*** Opening of Dataset content ***
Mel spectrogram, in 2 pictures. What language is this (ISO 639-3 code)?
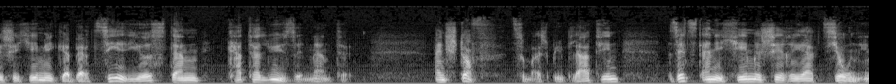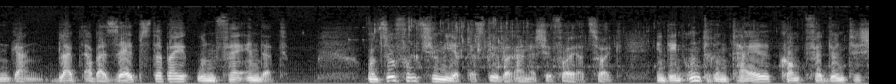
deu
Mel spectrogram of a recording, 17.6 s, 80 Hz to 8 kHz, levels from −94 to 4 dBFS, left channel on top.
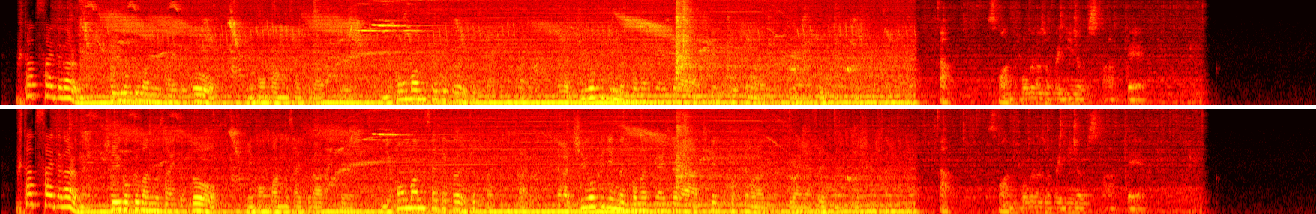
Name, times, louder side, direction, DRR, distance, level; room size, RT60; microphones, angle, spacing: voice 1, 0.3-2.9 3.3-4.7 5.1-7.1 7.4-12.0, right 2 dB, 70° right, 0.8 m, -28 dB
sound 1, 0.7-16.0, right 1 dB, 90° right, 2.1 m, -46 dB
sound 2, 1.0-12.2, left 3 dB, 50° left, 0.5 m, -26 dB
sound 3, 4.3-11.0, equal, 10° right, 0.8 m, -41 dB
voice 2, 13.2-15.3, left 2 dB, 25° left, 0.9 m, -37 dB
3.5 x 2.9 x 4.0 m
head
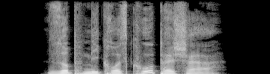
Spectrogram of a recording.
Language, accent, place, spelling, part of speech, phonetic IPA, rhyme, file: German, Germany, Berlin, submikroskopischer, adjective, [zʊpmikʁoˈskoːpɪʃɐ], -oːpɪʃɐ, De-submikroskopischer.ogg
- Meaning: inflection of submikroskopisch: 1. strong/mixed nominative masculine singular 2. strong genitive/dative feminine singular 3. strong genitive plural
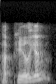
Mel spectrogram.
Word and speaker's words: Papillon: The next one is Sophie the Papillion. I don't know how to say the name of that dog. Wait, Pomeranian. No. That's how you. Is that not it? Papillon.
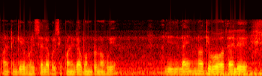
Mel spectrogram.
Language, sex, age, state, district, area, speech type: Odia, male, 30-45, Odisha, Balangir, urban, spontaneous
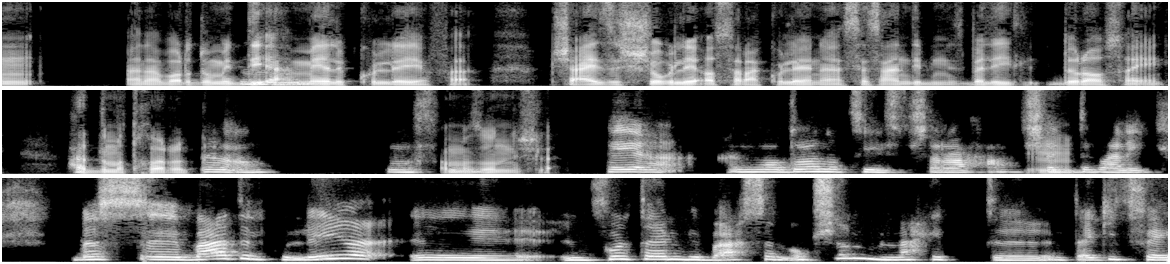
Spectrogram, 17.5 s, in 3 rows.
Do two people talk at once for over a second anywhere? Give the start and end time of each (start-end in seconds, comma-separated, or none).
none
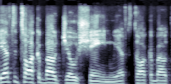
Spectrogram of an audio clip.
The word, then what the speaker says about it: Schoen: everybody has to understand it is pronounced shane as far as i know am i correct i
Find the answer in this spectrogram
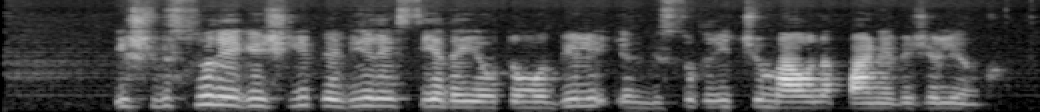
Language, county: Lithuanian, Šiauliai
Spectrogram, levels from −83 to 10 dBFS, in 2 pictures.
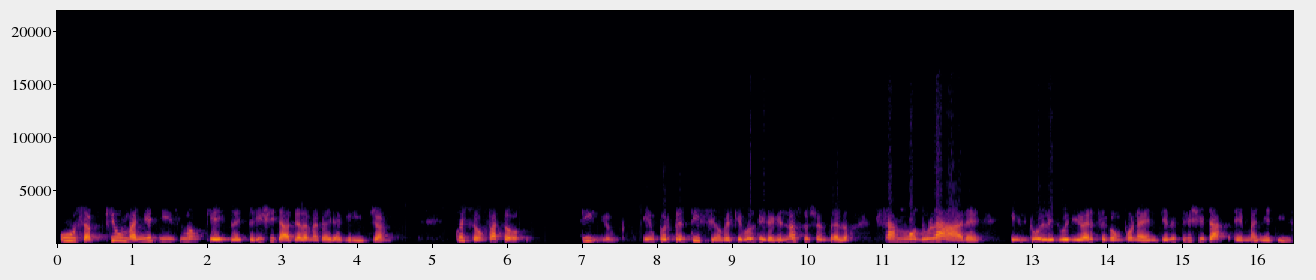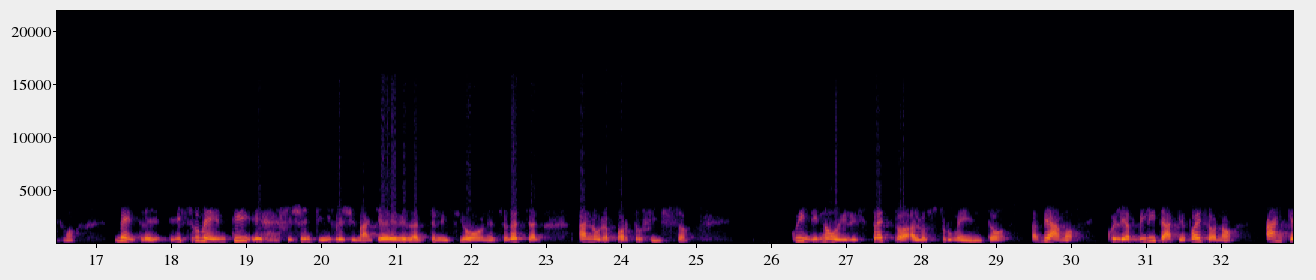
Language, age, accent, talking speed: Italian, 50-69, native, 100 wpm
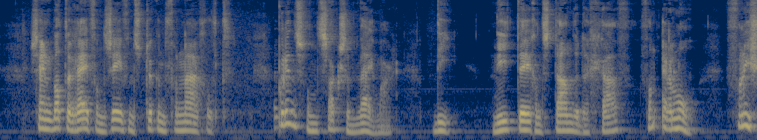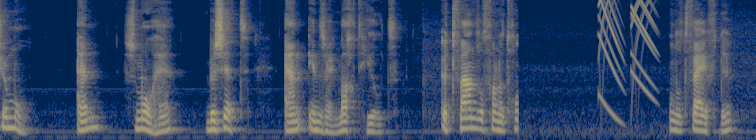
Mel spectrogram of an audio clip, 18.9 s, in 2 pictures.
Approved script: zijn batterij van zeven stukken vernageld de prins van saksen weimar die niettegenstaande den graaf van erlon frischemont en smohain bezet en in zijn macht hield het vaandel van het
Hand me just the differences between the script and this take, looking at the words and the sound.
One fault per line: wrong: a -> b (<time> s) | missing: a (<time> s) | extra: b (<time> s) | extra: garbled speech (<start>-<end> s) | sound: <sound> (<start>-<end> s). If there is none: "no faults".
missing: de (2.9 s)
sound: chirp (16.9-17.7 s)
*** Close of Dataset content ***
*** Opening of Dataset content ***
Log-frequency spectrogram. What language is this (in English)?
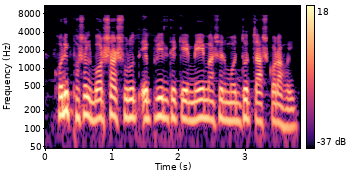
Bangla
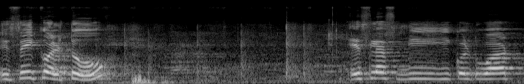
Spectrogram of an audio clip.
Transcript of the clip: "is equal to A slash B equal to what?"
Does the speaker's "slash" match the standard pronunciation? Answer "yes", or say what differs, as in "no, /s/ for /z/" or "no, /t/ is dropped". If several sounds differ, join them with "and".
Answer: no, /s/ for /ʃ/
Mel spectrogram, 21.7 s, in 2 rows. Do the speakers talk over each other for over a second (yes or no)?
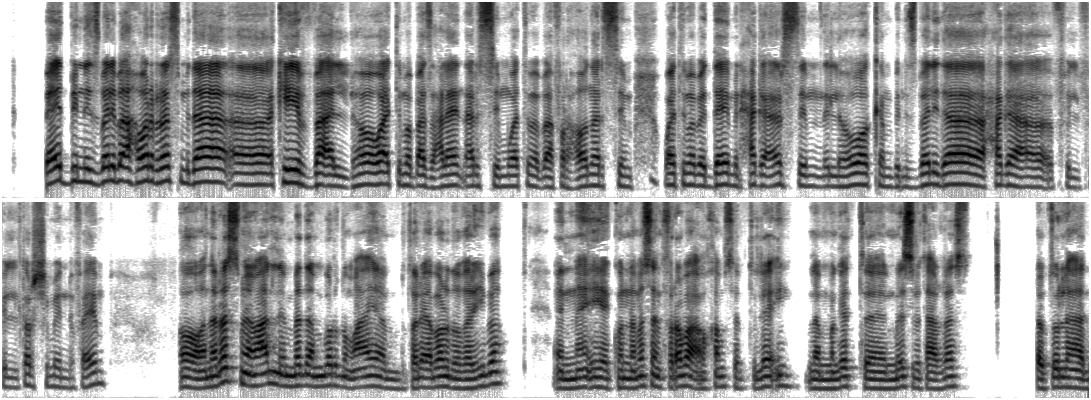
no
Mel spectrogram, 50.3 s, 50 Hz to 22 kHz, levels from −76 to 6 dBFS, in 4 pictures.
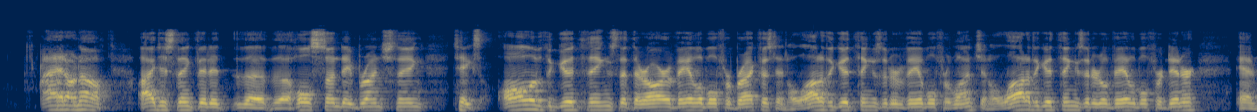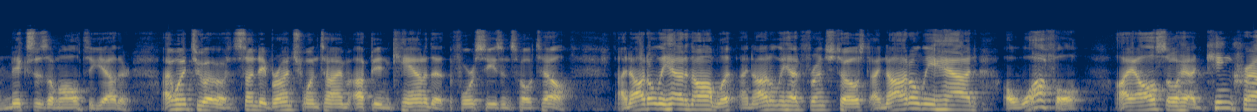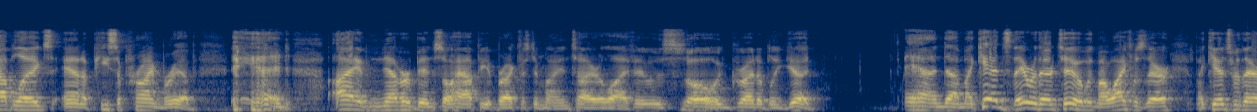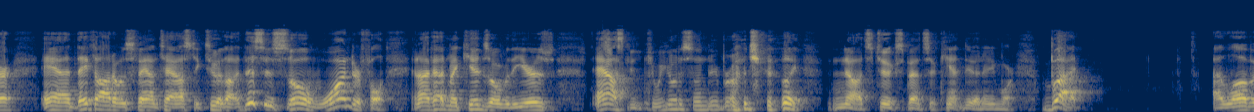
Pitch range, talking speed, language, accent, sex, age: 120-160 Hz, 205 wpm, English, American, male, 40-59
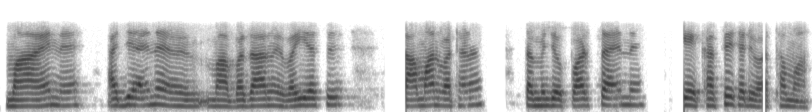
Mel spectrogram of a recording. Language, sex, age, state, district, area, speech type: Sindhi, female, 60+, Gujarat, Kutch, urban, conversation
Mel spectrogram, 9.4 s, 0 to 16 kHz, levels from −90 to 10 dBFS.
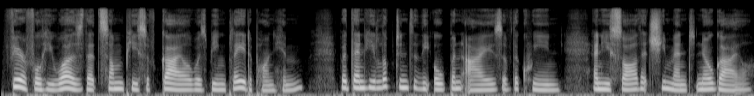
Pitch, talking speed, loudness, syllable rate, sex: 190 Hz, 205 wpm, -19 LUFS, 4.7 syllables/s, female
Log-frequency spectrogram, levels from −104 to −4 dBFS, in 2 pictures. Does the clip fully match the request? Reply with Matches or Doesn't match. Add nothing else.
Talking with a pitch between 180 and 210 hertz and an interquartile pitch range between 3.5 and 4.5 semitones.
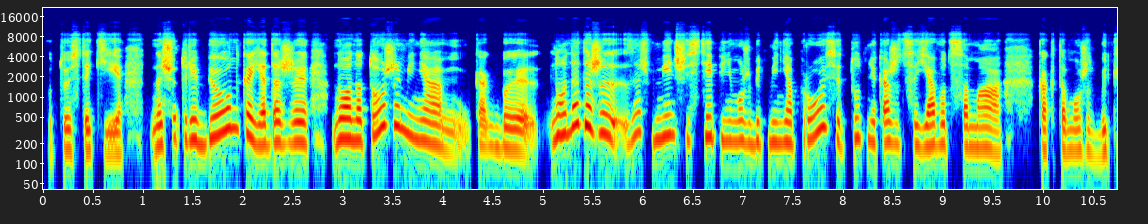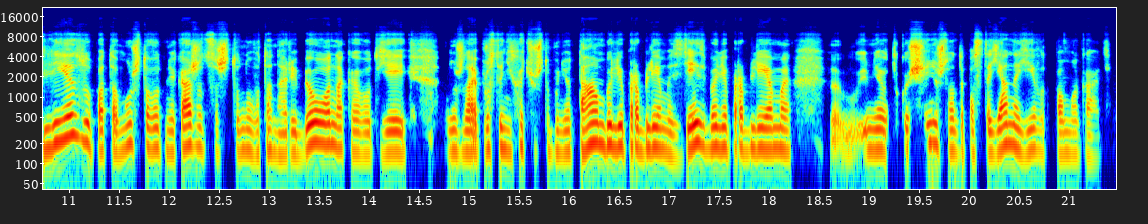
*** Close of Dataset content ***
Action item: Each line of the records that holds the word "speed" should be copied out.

Completed exercise:
Language, age, accent, talking speed: Italian, 50-69, native, 100 wpm
Pitch range, talking speed, language, accent, sex, age: 120-160 Hz, 205 wpm, English, American, male, 40-59
Pitch, talking speed, loudness, syllable rate, sex: 190 Hz, 205 wpm, -19 LUFS, 4.7 syllables/s, female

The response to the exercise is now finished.